Your task ::
Without the pictures, output the records below word for word.

(Dataset records)

════════════════

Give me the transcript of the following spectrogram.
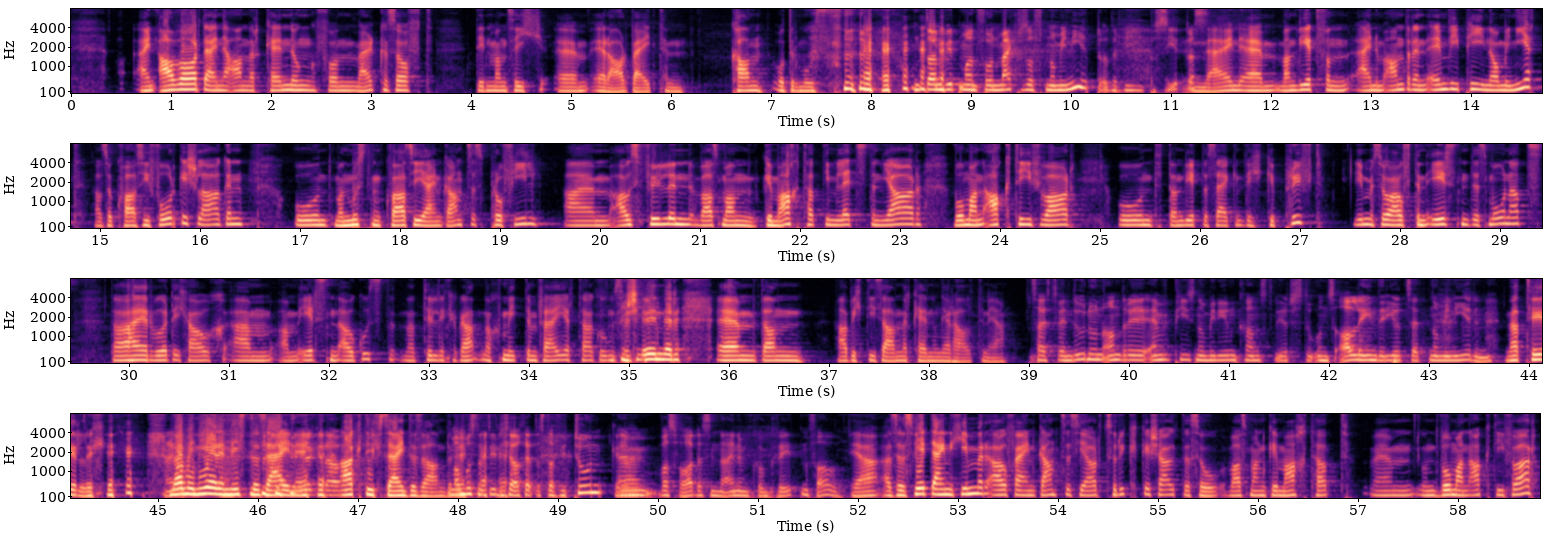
ein Award, eine Anerkennung von Microsoft, den man sich ähm, erarbeiten kann oder muss. und dann wird man von Microsoft nominiert oder wie passiert das? Nein, ähm, man wird von einem anderen MVP nominiert, also quasi vorgeschlagen und man muss dann quasi ein ganzes Profil ähm, ausfüllen, was man gemacht hat im letzten Jahr, wo man aktiv war und dann wird das eigentlich geprüft, immer so auf den ersten des Monats. Daher wurde ich auch ähm, am 1. August, natürlich gerade noch mit dem Feiertag umso schöner, ähm, dann habe ich diese Anerkennung erhalten, ja. Das heißt, wenn du nun andere MVPs nominieren kannst, wirst du uns alle in der IOZ nominieren. Natürlich. nominieren ist das eine, ja, genau. aktiv sein das andere. Man muss natürlich auch etwas dafür tun. Genau. Ähm, was war das in einem konkreten Fall? Ja, also es wird eigentlich immer auf ein ganzes Jahr zurückgeschaut, also was man gemacht hat ähm, und wo man aktiv war.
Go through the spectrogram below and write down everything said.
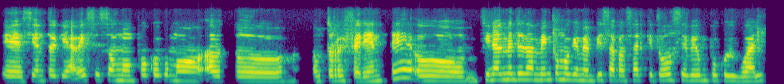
Eh, siento que a veces somos un poco como auto, autorreferentes o finalmente también como que me empieza a pasar que todo se ve un poco igual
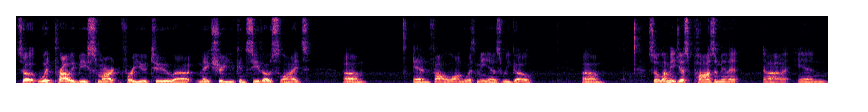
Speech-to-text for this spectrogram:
So it would probably be smart for you to make sure you can see those slides um, and follow along with me as we go. Um, so let me just pause a minute uh, and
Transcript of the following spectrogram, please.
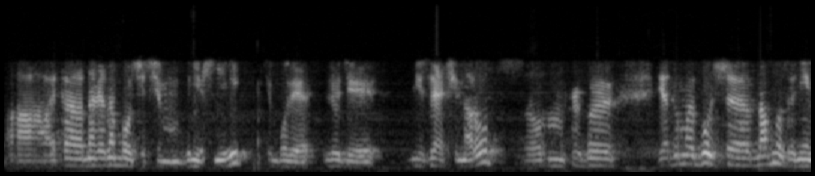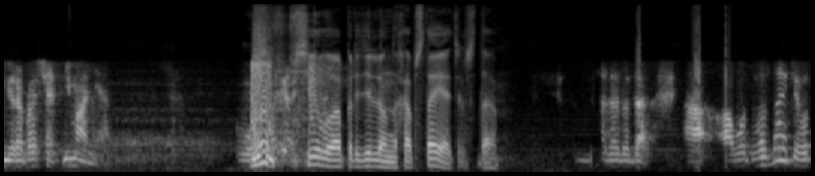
А, это, наверное, больше, чем внешний вид, тем более люди незрячий народ, он как бы, я думаю, больше на внутренний мир обращает внимание. Вот. В силу определенных обстоятельств, да. Да, да, да. А, а вот вы знаете, вот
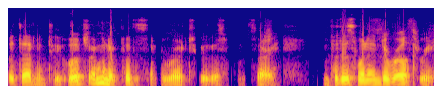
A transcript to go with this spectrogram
Put that into, whoops, I'm going to put this into row 2, this one, sorry. And put this one into row 3.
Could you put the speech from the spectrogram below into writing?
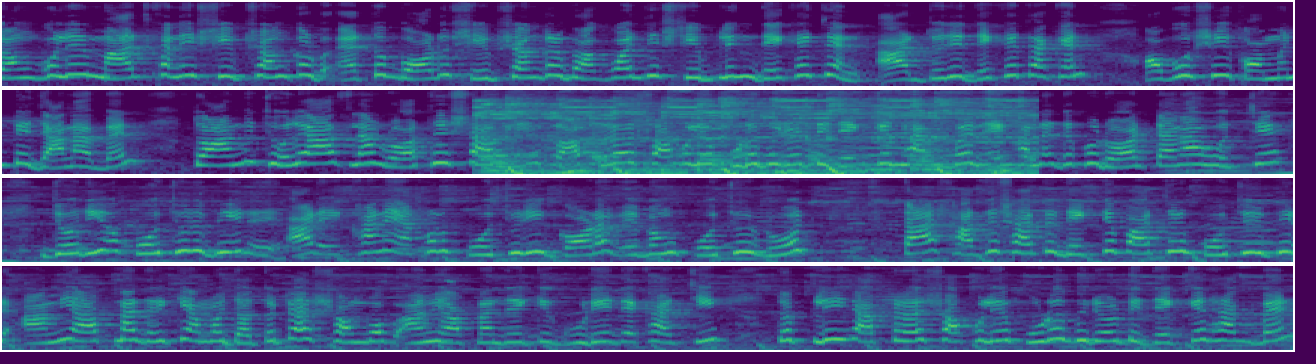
জঙ্গলের মাঝখানে শিবশঙ্কর, এত বড় শিবশঙ্কর ভগবান যে শিবলিঙ্গ দেখেছেন? আর যদি দেখে থাকেন, অবশ্যই কমেন্টে জানাবেন। তো আমি চলে আসলাম রথের সামনে। তো আপনারা সকলে পুরো ভিডিওটি দেখতে থাকবেন। এখানে দেখো রথ টানা হচ্ছে, যদিও প্রচুর ভিড়, আর এখানে এখন প্রচুরই গরম এবং প্রচুর রোদ। তার সাথে সাথে দেখতে পাচ্ছেন প্রচুর ভিড় আমি আপনাদেরকে আমার যতটা সম্ভব আমি আপনাদেরকে ঘুরিয়ে দেখাচ্ছি। তো প্লিজ আপনারা সকলে পুরো ভিডিওটি দেখতে থাকবেন।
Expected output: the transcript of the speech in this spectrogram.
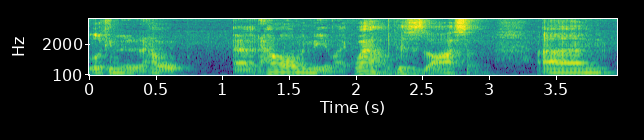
looking at it at home, and being like, wow, this is awesome. Um,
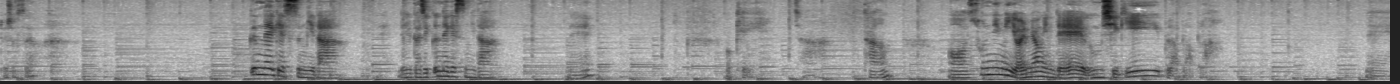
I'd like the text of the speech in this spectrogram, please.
되셨어요? 끝내겠습니다. 네, 내일까지 끝내겠습니다. 네. 오케이. 자, 다음. 어, 손님이 10명인데 음식이 블라블라블라. 네.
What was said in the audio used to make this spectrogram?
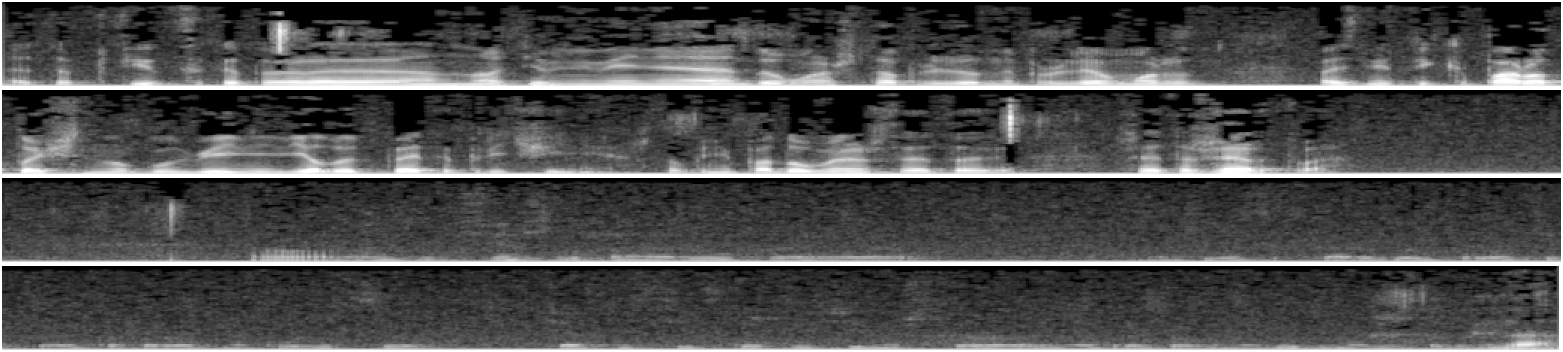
Это птица, которая... Но, тем не менее, думаю, что определенная проблема может возникнуть. И пород точно голубей не делают по этой причине. Чтобы не подумали, что это, что это жертва. Вот. Против э, копорот на курицу. В частности, из той причины, что необразованные люди могут подумать, Да.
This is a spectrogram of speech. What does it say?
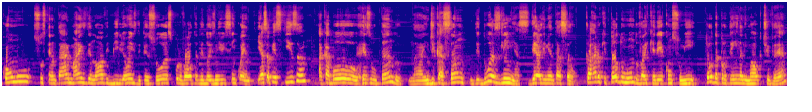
como sustentar mais de 9 bilhões de pessoas por volta de 2050. E essa pesquisa acabou resultando na indicação de duas linhas de alimentação. Claro que todo mundo vai querer consumir toda a proteína animal que tiver,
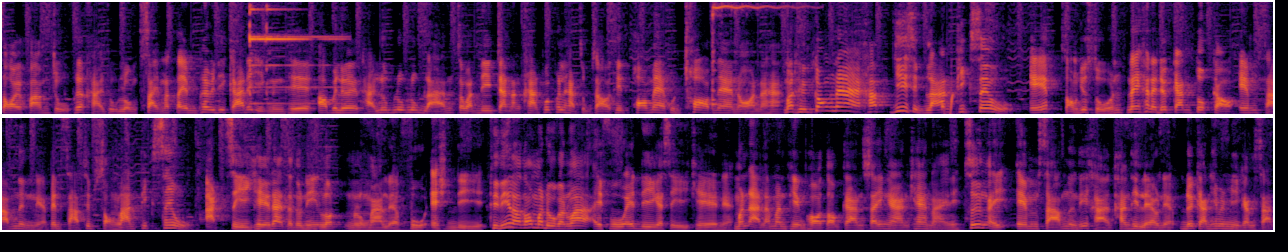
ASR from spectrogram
ซอยความจุเพื่อขายถูกลงใส่มาเต็มเพื่อวิธีการได้อีกหนึ่งเทเอาไปเลยถ่ายรูปลูกรูปหลานสวัสดีจันทร์อังคารพุธพฤหัสศุกร์เสาร์อาทิตย์พ่อแม่คุณชอบแน่นอนนะฮะมาถึงกล้องหน้าครับ 20 ล้านพิกเซล f 2.0 ในขณะเดียวกันตัวเก่า m 3 1เนี่ยเป็น 32 ล้านพิกเซล อัด 4K ได้แต่ตัวนี้ลดลงมาเหลือ Full HD ทีนี้เราต้องมาดูกันว่าไอ้ Full HD กับ 4K เนี่ยมันอัดแล้วมันเพียงพอต่อการใช้งานแค่ไหน ซึ่งไอ้ M 3 1ที่ขายครั้งที่แล้วเนี่ยด้วยการที่มันมีการสั่น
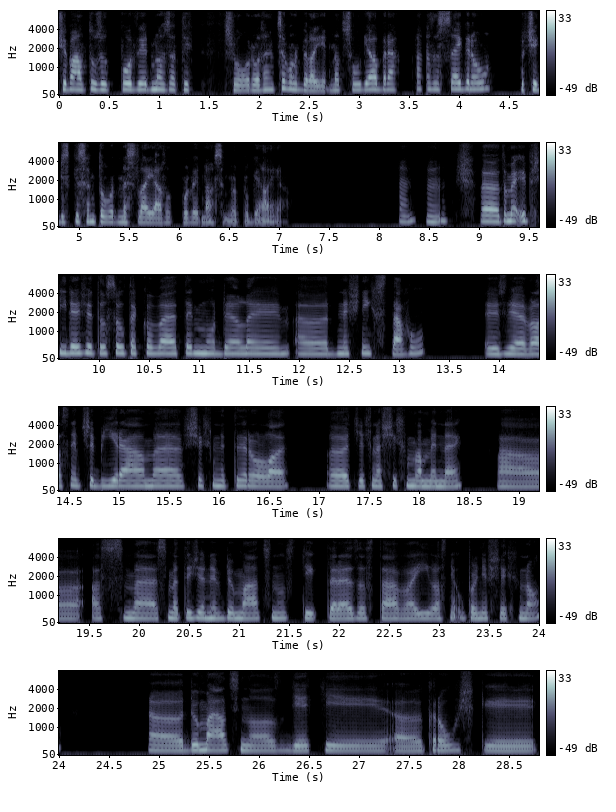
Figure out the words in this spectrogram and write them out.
že mám tu zodpovědnost za ty sourozence, on byla jedno, co udělal brácha se ségrou, protože vždycky jsem to odnesla já, zodpovědná jsem to byla já. Hmm. To mi i přijde, že to jsou takové ty modely uh, dnešních vztahů, že vlastně přebíráme všechny ty role uh, těch našich maminek a, a jsme, jsme ty ženy v domácnosti, které zastávají vlastně úplně všechno Eh, domácnost, děti, eh, kroužky,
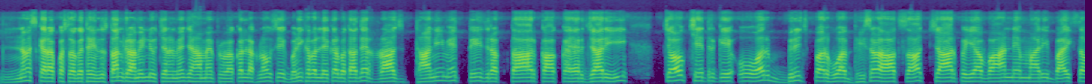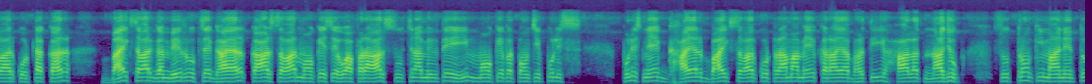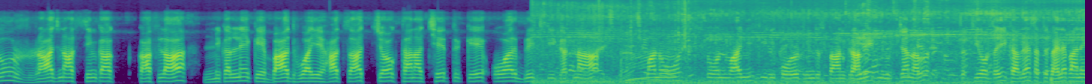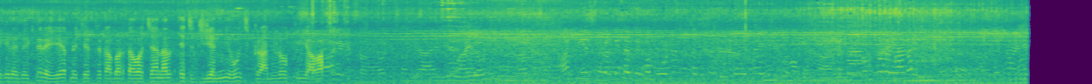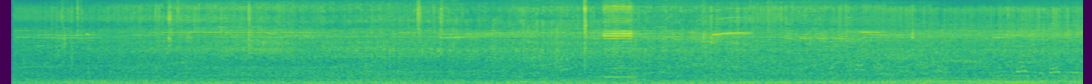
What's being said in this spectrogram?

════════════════

Answer area ::
Give me the transcript of the following spectrogram.
ein Award, eine Anerkennung von Microsoft, den man sich ähm, erarbeiten kann oder muss. und dann wird man von Microsoft nominiert oder wie passiert das? Nein, ähm, man wird von einem anderen MVP nominiert, also quasi vorgeschlagen und man muss dann quasi ein ganzes Profil ähm, ausfüllen, was man gemacht hat im letzten Jahr, wo man aktiv war und dann wird das eigentlich geprüft, immer so auf den ersten des Monats. Daher wurde ich auch ähm, am 1. August, natürlich gerade noch mit dem Feiertag umso schöner, ähm, dann habe ich diese Anerkennung erhalten, ja. Das heißt, wenn du nun andere MVPs nominieren kannst, wirst du uns alle in der IOZ nominieren. Natürlich. nominieren ist das eine, ja, genau. aktiv sein das andere. Man muss natürlich auch etwas dafür tun. Genau. Ähm, was war das in einem konkreten Fall? Ja, also es wird eigentlich immer auf ein ganzes Jahr zurückgeschaut, also was man gemacht hat ähm, und wo man aktiv war.
Go through the spectrogram below and write down everything said.
Eh, siento que a veces somos un poco como auto, autorreferentes o finalmente también como que me empieza a pasar que todo se ve un poco igual
Speech-to-text for this spectrogram:
So it would probably be smart for you to make sure you can see those slides um, and follow along with me as we go. Um, so let me just pause a minute uh, and
Transcript of the following spectrogram, please.
А, это, наверное, больше, чем внешний вид, тем более люди незрячий народ, он как бы, я думаю, больше на внутренний мир обращает внимание. Вот. В силу определенных обстоятельств, да. Да, да, да. А, а вот вы знаете, вот
A transcript to go with this spectrogram
Put that into, whoops, I'm going to put this into row 2, this one, sorry. And put this one into row 3.
Could you put the speech from the spectrogram below into writing?
জঙ্গলের মাঝখানে শিবশঙ্কর, এত বড় শিবশঙ্কর ভগবান যে শিবলিঙ্গ দেখেছেন? আর যদি দেখে থাকেন, অবশ্যই কমেন্টে জানাবেন। তো আমি চলে আসলাম রথের সামনে। তো আপনারা সকলে পুরো ভিডিওটি দেখতে থাকবেন। এখানে দেখো রথ টানা হচ্ছে, যদিও প্রচুর ভিড়, আর এখানে এখন প্রচুরই গরম এবং প্রচুর রোদ। তার সাথে সাথে দেখতে পাচ্ছেন প্রচুর ভিড় আমি আপনাদেরকে আমার যতটা সম্ভব আমি আপনাদেরকে ঘুরিয়ে দেখাচ্ছি। তো প্লিজ আপনারা সকলে পুরো ভিডিওটি দেখতে থাকবেন।
Expected output: the transcript of the speech in this spectrogram.
looking at it at home, and being like, wow, this is awesome. Um,
I'd like the text of the speech in this spectrogram, please.
되셨어요? 끝내겠습니다. 네, 내일까지 끝내겠습니다. 네. 오케이. 자, 다음. 어, 손님이 10명인데 음식이 블라블라블라. 네.
What was said in the audio used to make this spectrogram?
Это птица, которая... Но, тем не менее, думаю, что определенная проблема может возникнуть. И пород точно голубей не делают по этой причине. Чтобы не подумали, что это, что это жертва. Вот. Против э, копорот на курицу. В частности, из той причины, что необразованные люди могут подумать, Да.
This is a spectrogram of speech. What does it say?
como sustentar mais de 9 bilhões de pessoas por volta de 2050. E essa pesquisa acabou resultando na indicação de duas linhas de alimentação. Claro que todo mundo vai querer consumir toda a proteína animal que tiver,
ASR from spectrogram
ซอยความจุเพื่อขายถูกลงใส่มาเต็มเพื่อวิธีการได้อีกหนึ่งเทเอาไปเลยถ่ายรูปลูกรูปหลานสวัสดีจันทร์อังคารพุธพฤหัสศุกร์เสาร์อาทิตย์พ่อแม่คุณชอบแน่นอนนะฮะมาถึงกล้องหน้าครับ 20 ล้านพิกเซล f 2.0 ในขณะเดียวกันตัวเก่า m 3 1เนี่ยเป็น 32 ล้านพิกเซล อัด 4K ได้แต่ตัวนี้ลดลงมาเหลือ Full HD ทีนี้เราต้องมาดูกันว่าไอ้ Full HD กับ 4K เนี่ยมันอัดแล้วมันเพียงพอต่อการใช้งานแค่ไหน ซึ่งไอ้ M 3 1ที่ขายครั้งที่แล้วเนี่ยด้วยการที่มันมีการสั่น
Figure out the words in this spectrogram and write them out.
že mám tu zodpovědnost za ty sourozence, on byla jedno, co udělal brácha se ségrou, protože vždycky jsem to odnesla já, zodpovědná jsem to byla já. Hmm. To mi i přijde, že to jsou takové ty modely uh, dnešních vztahů, že vlastně přebíráme všechny ty role uh, těch našich maminek a, a jsme, jsme ty ženy v domácnosti, které zastávají vlastně úplně všechno Eh, domácnost, děti, eh, kroužky,
What's being said in this spectrogram?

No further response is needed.